__AIM OF THE TASK__
Copy nothing but the line with "Take this spectrogram" and the lines that follow it to the end of the entries below, and keep the pictures out.

__MATERIAL FOR THE TASK__
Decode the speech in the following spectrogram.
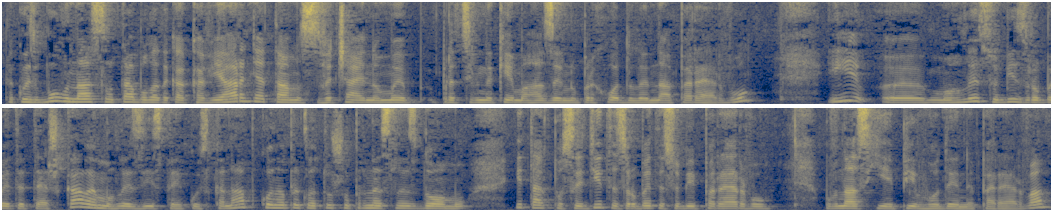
Так ось був у нас ота була така кав'ярня. Там, звичайно, ми, працівники магазину, приходили на перерву і е, могли собі зробити теж кави, могли з'їсти якусь канапку, наприклад, ту, що принесли з дому, і так посидіти, зробити собі перерву. Бо в нас є півгодини перерва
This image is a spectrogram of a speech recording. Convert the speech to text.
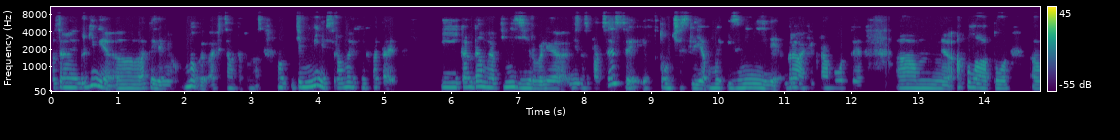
По сравнению с другими э, отелями много официантов у нас, но тем не менее все равно их не хватает. И когда мы оптимизировали бизнес-процессы, в том числе мы изменили график работы, оплату, э,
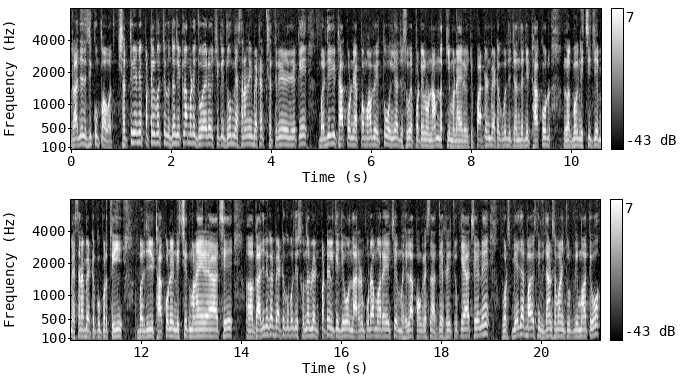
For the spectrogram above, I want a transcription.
રાજેન્દ્રસિંહ કુંપાવત. ક્ષત્રિય અને પટેલ વચ્ચેનો જંગ એટલા માટે જોવાઈ રહ્યો છે કે જો મહેસાણાની બેઠક ક્ષત્રિય એટલે કે બળદેવજી ઠાકોરને આપવામાં આવે તો અહીંયા જસુભાઈ પટેલનું નામ નક્કી મનાઈ રહ્યું છે. પાટણ બેઠક ઉપરથી ચંદનજી ઠાકોર લગભગ નિશ્ચિત છે. મહેસાણા બેઠક ઉપરથી બળદેવજી ઠાકોરને નિશ્ચિત મનાઈ રહ્યા છે. ગાંધીનગર બેઠક ઉપરથી સોનલબેન પટેલ કે જેઓ નારણપુરામાં રહે છે, મહિલા કોંગ્રેસના અધ્યક્ષ રહી ચૂક્યા છે અને વર્ષ બે હજાર બાવીસની વિધાનસભાની ચૂંટણીમાં તેઓ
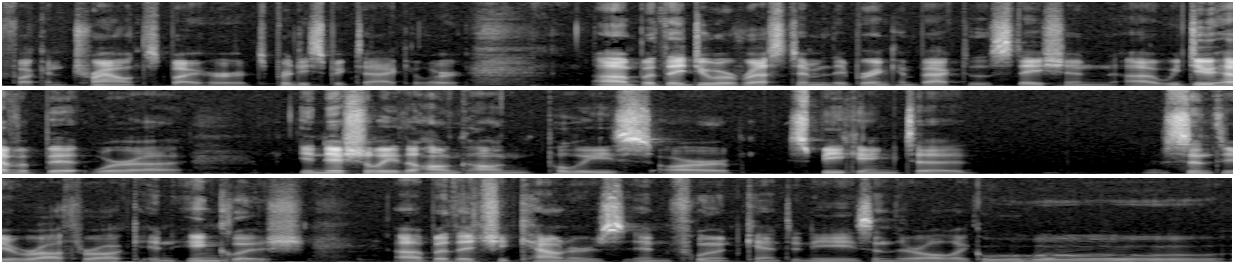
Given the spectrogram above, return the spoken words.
fucking trounced by her. It's pretty spectacular. Uh, but they do arrest him. and They bring him back to the station. Uh, we do have a bit where initially the Hong Kong police are speaking to Cynthia Rothrock in English, uh, but then she counters in fluent Cantonese, and they're all like, "Whoa!"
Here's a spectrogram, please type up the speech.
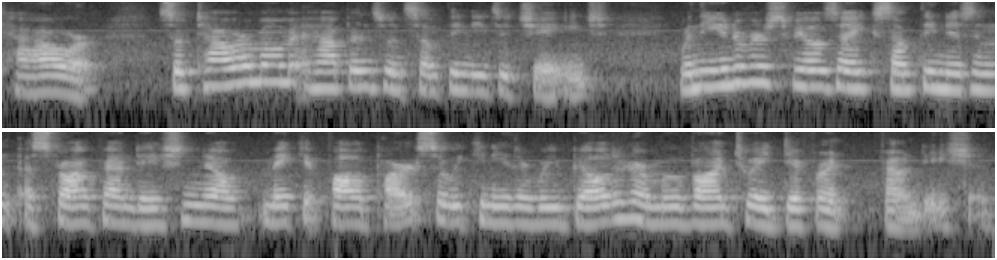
Tower. So tower moment happens when something needs a change. When the universe feels like something isn't a strong foundation, they'll make it fall apart so we can either rebuild it or move on to a different foundation.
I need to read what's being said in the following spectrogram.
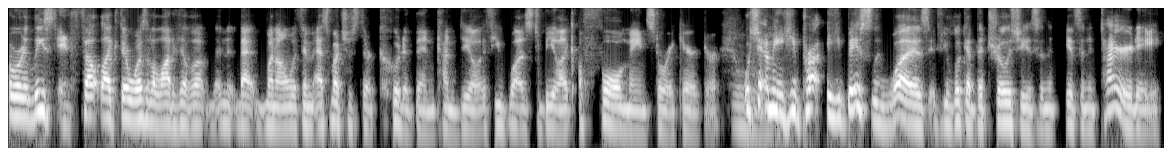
or at least it felt like there wasn't a lot of development that went on with him as much as there could have been kind of deal if he was to be like a full main story character mm-hmm. which i mean he pro- he basically was if you look at the trilogy as an, as an entirety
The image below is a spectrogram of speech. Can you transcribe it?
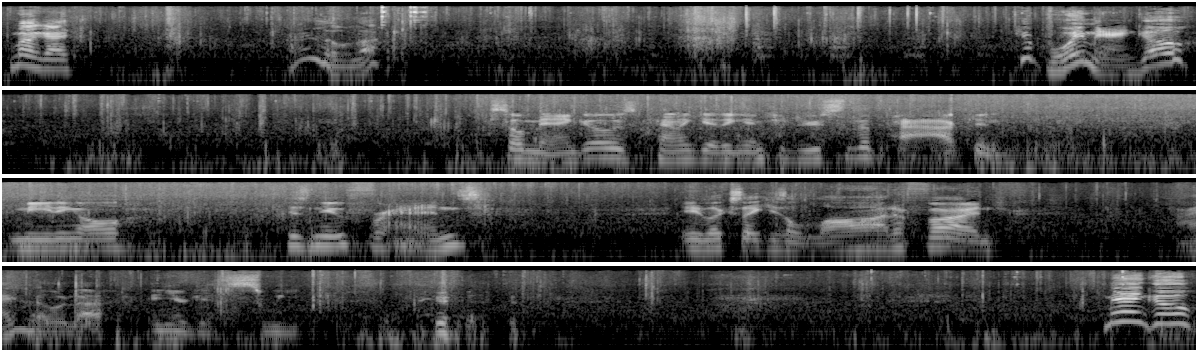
Come on, guys. Hi, Lola. Good boy, Mango. So Mango is kind of getting introduced to the pack and meeting all his new friends. He looks like he's a lot of fun. Hi, Lola. And you're just sweet. Mango!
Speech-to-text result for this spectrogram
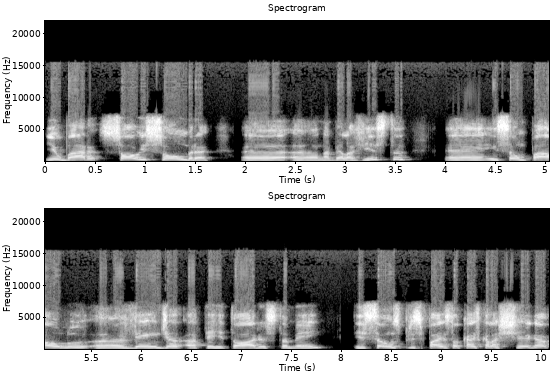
e o bar Sol e Sombra, uh, uh, na Bela Vista, uh, em São Paulo, vende a, a, territórios também e são os principais locais que ela chega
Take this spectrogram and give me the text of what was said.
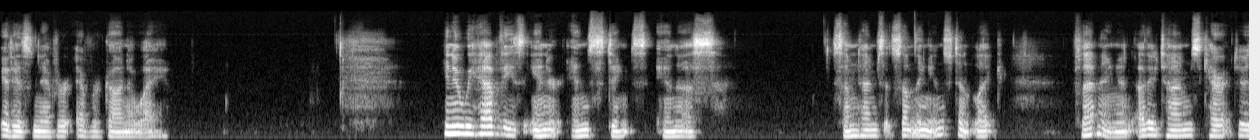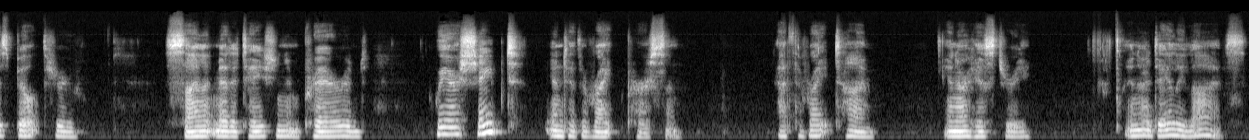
it has never ever gone away. You know, we have these inner instincts in us. Sometimes it's something instant like Fleming, and other times character is built through silent meditation and prayer, and we are shaped into the right person at the right time in our history, in our daily lives.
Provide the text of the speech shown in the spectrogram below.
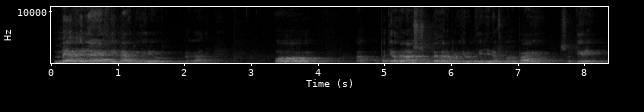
Μέχρι να έρθει η μέρα του Κυρίου μεγάλη. Ο, ο πατήρ Αθανάσιος που πέθανε προκειμένου Μυθυλινέως που με πάει στο Τύρι,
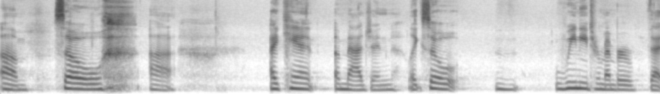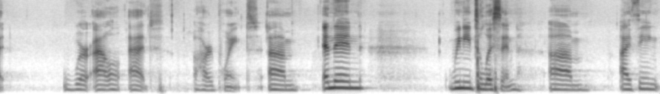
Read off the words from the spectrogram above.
um, so uh, I can't imagine, like, so we need to remember that we're all at a hard point. Um, and then we need to listen. Um, I think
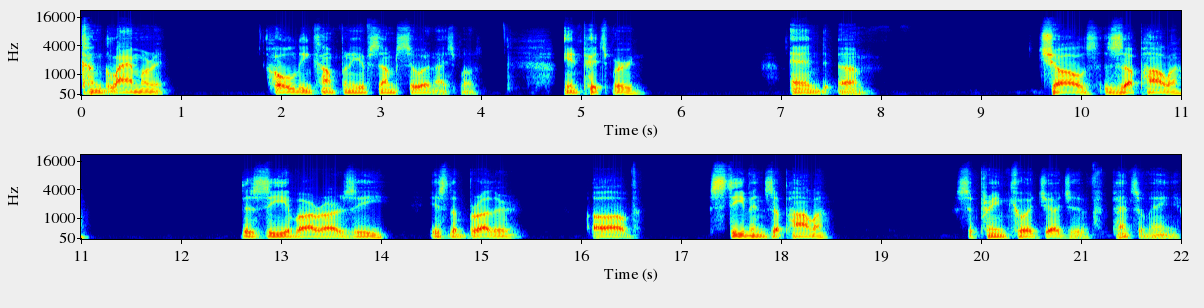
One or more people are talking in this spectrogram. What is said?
conglomerate holding company of some sort, I suppose, in Pittsburgh. And um, Charles Zappala, the Z of RRZ, is the brother of Stephen Zappala, Supreme Court Judge of Pennsylvania.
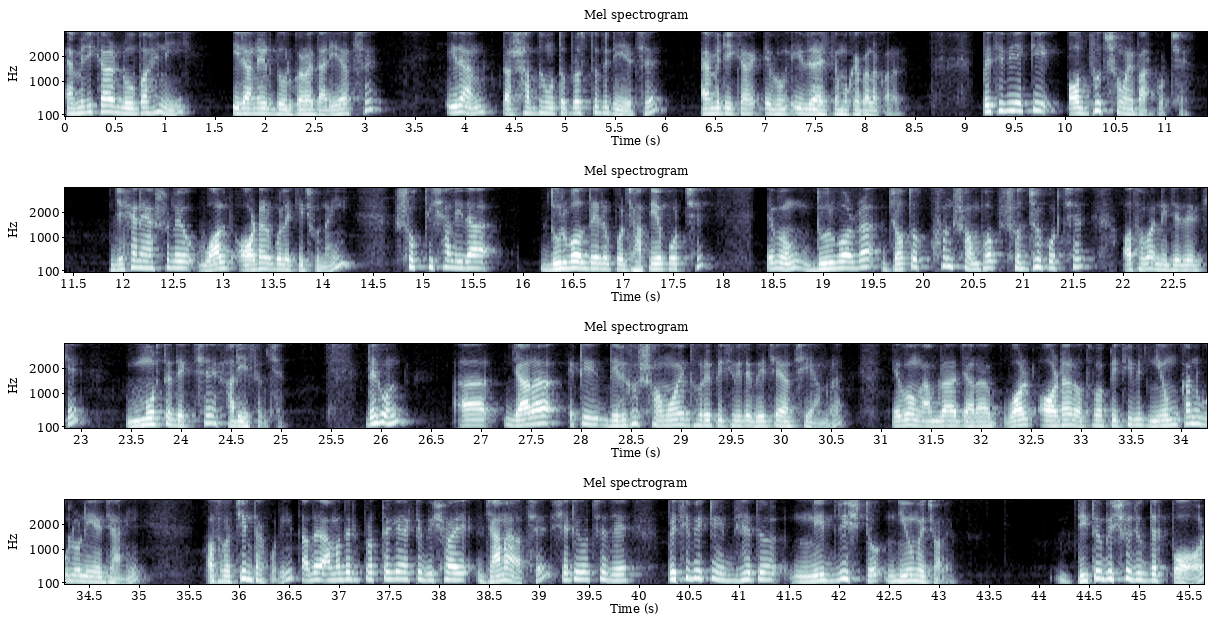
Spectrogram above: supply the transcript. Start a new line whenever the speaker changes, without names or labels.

__OUTPUT OF THE EXERCISE__
Take this spectrogram and give me the text of what was said.
it has never ever gone away. You know, we have these inner instincts in us. Sometimes it's something instant like Fleming, and other times character is built through silent meditation and prayer, and we are shaped into the right person at the right time in our history, in our daily lives.
Provide the text of the speech shown in the spectrogram below.
Μέχρι να έρθει η μέρα του Κυρίου μεγάλη. Ο, ο πατήρ Αθανάσιος που πέθανε προκειμένου Μυθυλινέως που με πάει στο Τύρι,
Read off the words from the spectrogram above.
um, so uh, I can't imagine, like, so we need to remember that we're all at a hard point. Um, and then we need to listen. Um, I think
One or more people are talking in this spectrogram. What is said?
conglomerate holding company of some sort, I suppose, in Pittsburgh. And um, Charles Zappala, the Z of RRZ, is the brother of Stephen Zappala, Supreme Court Judge of Pennsylvania.
Spectrogram above: supply the transcript. Start a new line whenever the speaker changes, without names or labels.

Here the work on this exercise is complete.